Summer has given way to the wet chills of autumn. It’s the perfect time to chat about the reality of invasive species in Revelstoke and learn about how changing your behaviour can help stop them.
That bamboo growing rampantly all summer? Known as knotweed (there are three varieties, Japanese, Giant and Bohemian Knotweed) it’s one of the Columbia Shuswap Invasive Species Societes (CSISS) highest priorities.
“Knotweed is very damaging and spreads easy,” explains Sue Davies, the Aquatic Species and Outreach Program Coordinator for the CSISS. “It shades out native plants, its roots grow three meters deep and twenty meters laterally and can push through concrete like house foundations.”
This past summer CSISS volunteers partook in weed pulls at various locations. Davies is quick to note knotweed is not pulled, as digging up the plant has proven futile. “You need to use herbicide, there is no other way,” she says.
The City of Revelstoke has agreed to treat all knotweed on city property, administered by CSISS in an effective and safe way. Landowners with knotweed sharing a city property border have cost sharing options available with the city.
CSISS is active in various efforts to eliminate or stop invasive species. “We apply herbicide contracts, work with highway crews to ensure invasive species aren’t mowed and spread, and collaborate with multiple government
departments to prioritize which sites and species should be treated,” says Davies. “But what makes the most difference is educating people, as humans are the single greatest spreaders of invasive species.”
It’s important to note that while beautiful or cute, invasive species do not benefit the local landscape.
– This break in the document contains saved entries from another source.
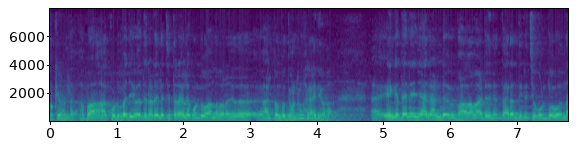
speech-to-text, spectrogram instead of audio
ഒക്കെ ഉണ്ട്. അപ്പോൾ ആ കുടുംബജീവിതത്തിനിടയിൽ ചിത്രകല കൊണ്ടുപോകാമെന്ന് പറഞ്ഞത് അല്പം ബുദ്ധിമുട്ടുള്ള കാര്യമാണ് എങ്കിൽ തന്നെ ഞാൻ രണ്ട് വിഭാഗമായിട്ട് ഇതിനെ തരം തിരിച്ച് കൊണ്ടുപോകുന്ന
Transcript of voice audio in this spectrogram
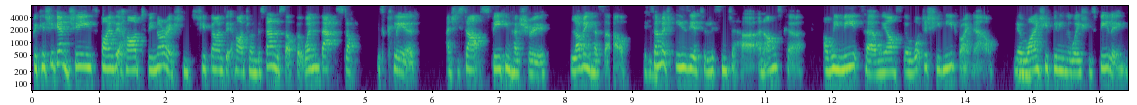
because again, she finds it hard to be nourished and she finds it hard to understand herself. But when that stuff is cleared and she starts speaking her truth loving herself, it's so mm. much easier to listen to her and ask her. And we meet her and we ask her, what does she need right now? You know, mm. why is she feeling the way she's feeling?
A local example? Invasive yellow flag Iris, often mistaken as native cattails, impedes the ability of animals like turtles
and birds, to get from water to land, and do not provide food or nesting for waterfowl.
Invasive mussels are wreaking havoc in Interior lakes. Initiatives have been instigated to try to curb infestation, including one this past summer that requested anyone towing a watercraft to pull over and be inspected. These
inspections were mandatory, so if you ignored the signage, don’t be surprised if a conservation officer knocks on your door. Zebra and Quagga mussels multiply quickly. They have been known to cause tens of millions of dollars in damage to infrastructure such as hydro stations, cause toxic algal blooms in lakes and reduce fish populations.
“There are things you can do this fall to help fight invasive species,” Davies enthuses. “Don’t grow invasive plants. If you have ones that can be pulled, bag them and bring them to the dump where they are buried deeply and
capped, not put in yard waste.”
Check out the app reportinvasivesbc. The app can help you deduce if a plant, animal, insect, bird, fish or amphibian is invasive or not and allows people to post pictures of invasive critters and report their location.
One major reason people choose to live in Revelstoke is because of its surroundings. Let’s make an effort so our actions reflect our words when we talk about how much this place means to us.